Interesting Facts about South Australia (Harlow version)
“South Australia (Harlow version)”, is usually sung at capstan (anchor) and pumps. This shanty had a rather poor regulation pattern and all shantymen had to improvise to make it see the job through. This version mentioned by Stan Hugill comes from Frederick Pease Harlow’s “The Making of a Sailor” (1928). According to Harlows shipmate, this version was sung as anchor shanty on the very famous clipper ship Thermopylae. A couple of words about Harlow’s shantyman, I know usually shantymen were anonymous artists, they turned sailors’ life for better, and also made jobs easier due by using shanties, this time we don’t know a surname but at least we know the name of the Harlow’s, so we can call him a Shantyman Dave.
Stan Hugill gives us only the original lyrics from “The Making of a Sailor”, but he forgot about the melody, so I took it myself from Harlow’s book.
The source of this sea shanty
The music: “The Making of a Sailor” by Frederick Pease Harlow (1928).
The lyrics: “Shanties from the Seven Seas” by Stan Hugill (1st ed p 194, 195).
The Record of South Australia (Harlow version)
You also can find this record on my YouTube channel here or directly listen below. Additionally, if you want to share your opinion about the record or share your opinion you can do it in my Facebook forum here, or leave a comment at the bottom of this blog article.
The musical notation
The full lyrics
South Australia (Harlow version)
South Australia is my native land,
– Heave away! Heave away!
Mountains rich in quartz and sand,
– I am bound for south Australia!
– He-ave away! Heave away!
– He–ave away, you Ruler King
– I am bound for South Australia!
* 2 *
Gold and wool, brings ships to our shore,
And our coal will load many more.
* 3 *
Here’s a packet anchored off the pier,
There’s a bar ashore with foaming beer.
* 4 *
Heave! Oh heave! and we’ll all go ashore,
Where we will drink with girls galore.
* 5 *
Glasses filled, we’ll touch with a clink,
Heave! bullies, heave! the girls want a drink.
* 6 *
I see Julia, standing on the quay,
With a dame for you and me.
* 7 *
At the head of Sandridge Raiload pier,
Straight to Mother Shilling’s we’ll steer.
* 8 *
Julia slings the sheoak at the bar
And welcomes sailors from afar.
* 9 *
In the dance hall there you’ll pick your girl
With golden hair and teeth of pearl.
* 10 *
She will drink you while at the bar,
And call you, “Dear, my own Jack Tar.”
* 11 *
She’ll waltz you round in a dizzy dance,
While you’re half drunk and in a trance.
* 12 *
Then we’ll drink to Mother Shilling’s name,
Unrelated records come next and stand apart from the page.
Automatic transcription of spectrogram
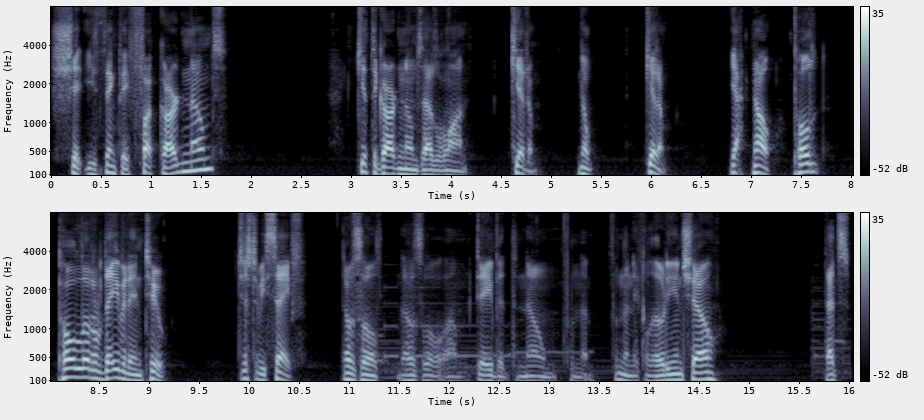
Shit, you think they fuck garden gnomes? Get the garden gnomes out of the lawn. Get them. No, get them. Yeah, no, pull pull little David in too, just to be safe. That was little that was little um David the gnome from the from the Nickelodeon show. That's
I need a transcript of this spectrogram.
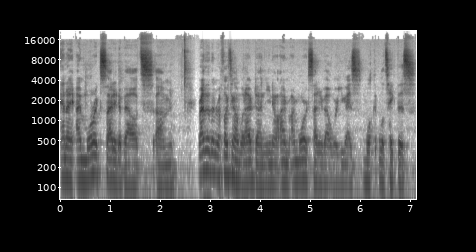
and I, I'm more excited about, um, rather than reflecting on what I've done, you know, I'm, I'm more excited about where you guys will, will take this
And drink again to the lovely dame.
* 13 *
In the arms of girls we’ll dance and sing,
For sheoak will be Ruler King.
* 14 *
Drunk! For sheoak’s gone to our head,
The girls can put us all to bed.